Brandeis University

    ANTH 116A: Human Osteology

    Instructor: Javier Urcid
    Prerequisites: None

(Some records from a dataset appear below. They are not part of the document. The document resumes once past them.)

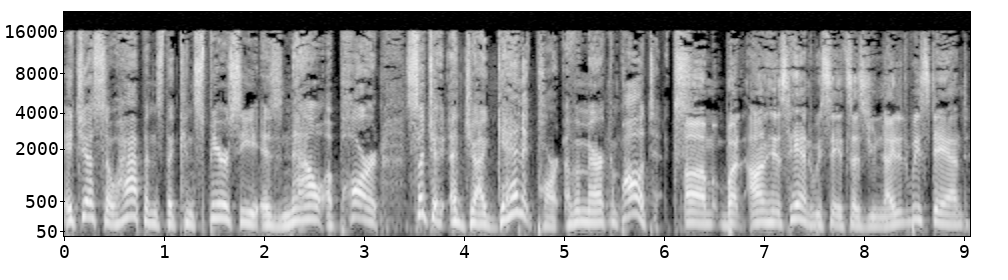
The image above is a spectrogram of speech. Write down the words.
It just so happens that conspiracy is now a part, such a, a gigantic part of American politics. um, but on his hand, we say it says "United We Stand."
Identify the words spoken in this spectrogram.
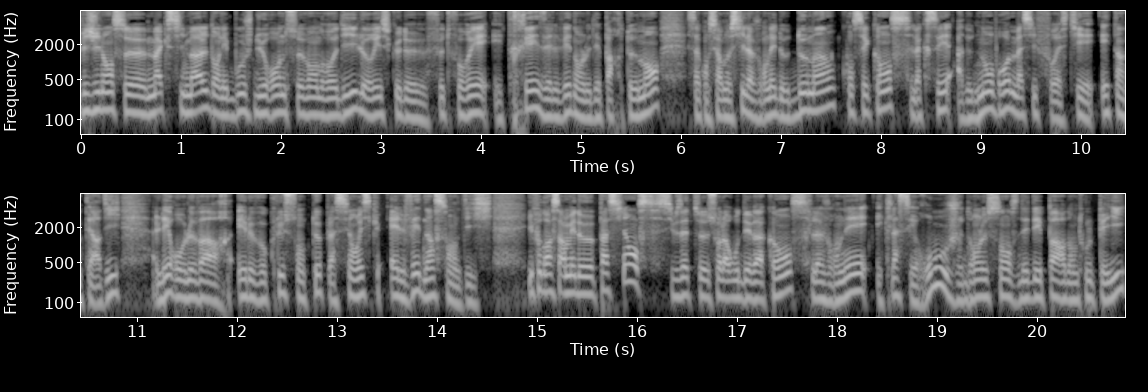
Vigilance maximale dans les Bouches du Rhône ce vendredi. Le risque de feu de forêt est très élevé dans le département. Ça concerne aussi la journée de demain. Conséquence, l'accès à de nombreux massifs forestiers est interdit. L'Hérault, le Var et le Vaucluse sont eux placés en risque élevé d'incendie. Il faudra s'armer de patience si vous êtes sur la route des vacances. La journée est classé rouge dans le sens des départs dans tout le pays.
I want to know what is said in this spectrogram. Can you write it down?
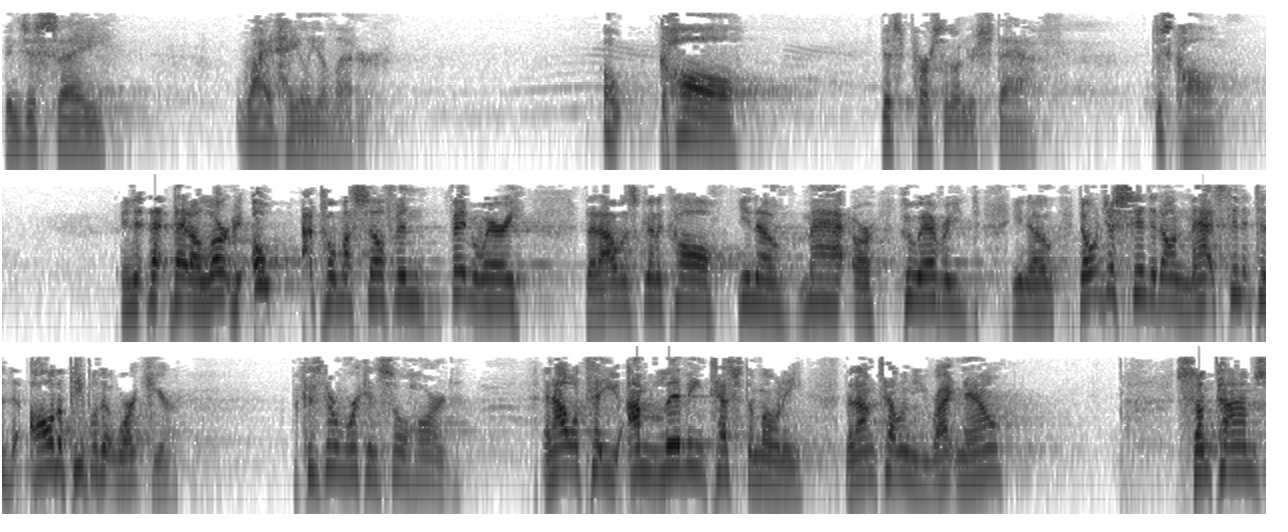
and just say, write Haley a letter. Oh, call this person on your staff. Just call them. And that, that alert me. Oh, I told myself in February that I was going to call, you know, Matt or whoever, you know. Don't just send it on Matt. Send it to the, all the people that work here. Because they're working so hard. And I will tell you, I'm living testimony that I'm telling you right now. Sometimes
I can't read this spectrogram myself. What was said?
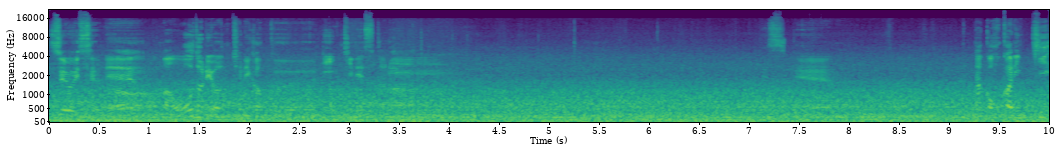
強いですよね、うん、まあオードリーはとにかく人気ですから、うん、ですね。なんか他に気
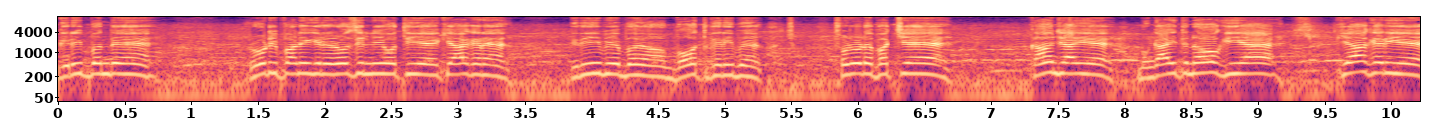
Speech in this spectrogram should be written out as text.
गरीब बंदे हैं। रोटी पानी के लिए रोज़ी नहीं होती है। क्या करें? गरीब है बहुत गरीब हैं। छोटे छोटे बच्चे हैं। कहाँ जाइए महँगाई इतना हो गया है। क्या करिए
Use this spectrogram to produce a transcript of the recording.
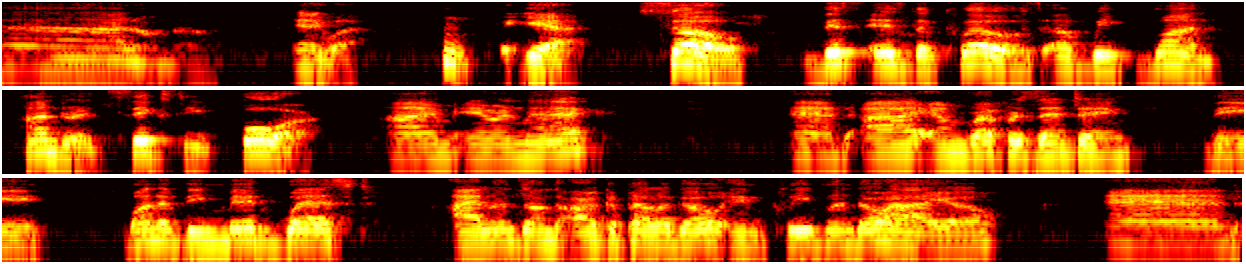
uh, I don't know. Anyway. Hmm. Yeah. So this is the close of week 164. I'm Aaron Mack, and I am representing the one of the Midwest islands on the archipelago in Cleveland, Ohio. And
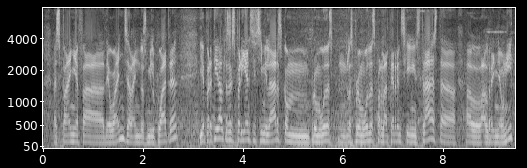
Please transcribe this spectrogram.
a Espanya fa 10 anys, l'any 2004, i a partir d'altres experiències similars, com promogudes, les promogudes per la Terrence Higgins Trust al, al Regne Unit,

    Course Description: <b>This course will be a traditional on-campus course in Summer 2022</b><br>Human Osteology reviews in detail human skeletal anatomy for the proper identification of the bones in the body, their biomechanical articulations, and their relationship with the muscular system. Focus is then directed to studying forensic methods and techniques for the estimation of age at the time of death, determination of sex, assessment of type of bone remodeling, identification of cultural modifications to bone, and of the impact of environmental processes on bony tissue. Hands-on laboratory sessions involve team analysis of human remains from the comparative collection in the Archaeology Laboratory at Brandeis. The course combines lectures, class discussions, trans-media materials, and a hands-on project where students-- organized in groups--use the human skeletal comparative collection to collect data and write a research paper that mimics a forensic report on a set of commingled and highly fragmented remains. For this project students are challenged to determine the minimum number of individuals represented in the sample, the estimation of their age at the time of death, the determination of the chromosomal sex, the presence or absence of bone remodeling that may have been caused by disease or trauma, and presence or absence of cultural modifications to the remains. The lectures make use of PowerPoint presentations that deploy images, sparse text, and links to documentary clips, TED talks, and an online dictionary (to clarify the etymology of Greek and Roman anatomical terms).
    Session: Session II
    Day: T, W, Th
    Time: 1:50pm - 4:20pm
    Credit Hours: 4 Credits
    Course Format: On-Campus Course for Summer 2022
    Brandeis Graduation Requirement Fulfilled: SS, SN
    Enrollment Limit:
    Course Classification: Undergraduate Level Course
    Course Tuition: $3,290
    Course Fees: None
    Open to High School Students: No